Photo and story by: Elvia Alaniz, Red Cross contributor
Speech therapist, Jacie Hyatt, and her son, Kylor, have many things to be grateful for, one of them is being able to smile (even from behind a mask) after Hurricane Laura caused so much damage and destruction in their community.
Jacie, her husband and their son, along with 13 additional extended family members, coordinated an evacuation out of their homes two nights before the storm hit. As the clock hit 10 p.m. on that Monday night, the four families coordinated a six-vehicle caravan, which included seven dogs, and made their way to San Antonio.
“We wanted to beat the traffic we knew would be created once the storm got close,” Jacie said. She and her family members were able to rent a house in San Antonio and apprehensively waited for Hurricane Laura to make landfall.

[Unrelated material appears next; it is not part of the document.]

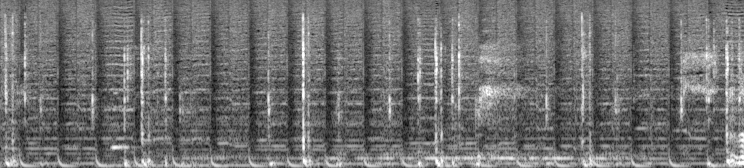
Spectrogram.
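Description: Computer keyboard keys are pressed in steady typing, with a rapid stream of light clicks and taps close by and no talking.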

Jacie and her husband returned to their home in Orange, Texas on Friday, August 28, to assess the damage while the remainder of the family stayed in San Antonio. What followed was a horrifying sight of destruction; trees had been uprooted and tossed, leaving branches and debris everywhere that created a heavy, yet brief feeling of helplessness. That feeling slowly faded as the days passed, replaced with hope and determination as the remaining family members made the drive back to their homes.
The community has been without power since Hurricane Laura struck. Luckily, the Hyatt family had a generator on hand, allowing them to return to their homes. As they started their recovery process, the family also made their way to a site in Deweyville, Texas, where the American Red Cross was serving meals and snacks.

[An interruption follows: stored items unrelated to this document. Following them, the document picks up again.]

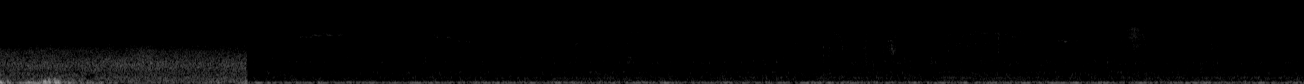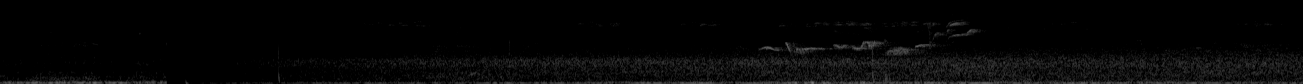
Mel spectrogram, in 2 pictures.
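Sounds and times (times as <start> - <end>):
faint outdoor ambience: 0.0 - 26.0
small bird chirping: 15.8 - 26.0.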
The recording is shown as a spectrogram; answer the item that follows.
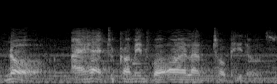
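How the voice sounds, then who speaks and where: An actor playing a businesslike submarine captain in an old movie serial. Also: male voice, fairly low pitch, expressive, moderate pace, background noise, natural voice. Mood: matter-of-fact. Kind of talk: 1940s movie serial acting. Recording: muffled old film soundtrack, loud music behind.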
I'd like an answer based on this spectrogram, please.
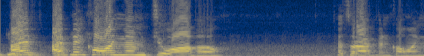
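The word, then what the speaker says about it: J'avo: I think the accent mark is supposed to be like for a U sound. I think it's supposed to be Juabo, because that's how Sherry pronounces it.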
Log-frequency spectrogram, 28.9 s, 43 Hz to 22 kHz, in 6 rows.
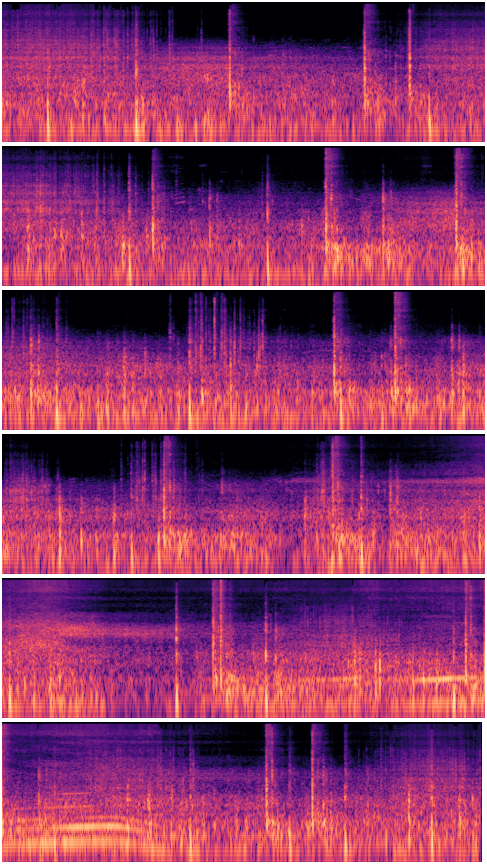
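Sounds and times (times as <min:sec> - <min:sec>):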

“These meals… It is so good to have you, the Red Cross, close by providing warm meals,” Jacie said with a sincere smile. “There is currently nowhere to go for food here. So many places do not have electricity and if we cook, we will use up gas reserved for the generator.”
Since the storm, Jacie and her family have used their unrequested free time to clean and organize their property. They have also been busy helping clean their neighbors’ yards. Hurricane Laura took a very short time to go from a tropical storm to a category 4 hurricane, leaving destruction in its wake. But one thing it did not destroy was a family’s determination to survive and their compassion to help others in a time of need.

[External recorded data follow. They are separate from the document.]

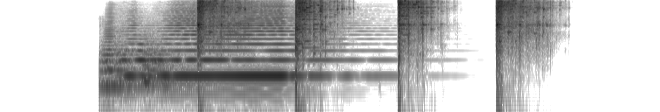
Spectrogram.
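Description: A cheerful fanfare with a sparkling burst plays.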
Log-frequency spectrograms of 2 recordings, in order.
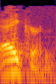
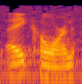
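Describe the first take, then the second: First: The word is said with a Tennessee Southern pronunciation. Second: The word is said with a standard pronunciation. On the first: The speaker calls it wrong. "I'm from Tennessee and then we say acorn" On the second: The speaker calls it right. "a proper pronunciation of that word probably is acorn"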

People are depending on the Red Cross now. Help people affected by Hurricane Laura by visiting redcross.org, calling 800-RED-CROSS or texting the word LAURA to 90999 to make a $10 donation.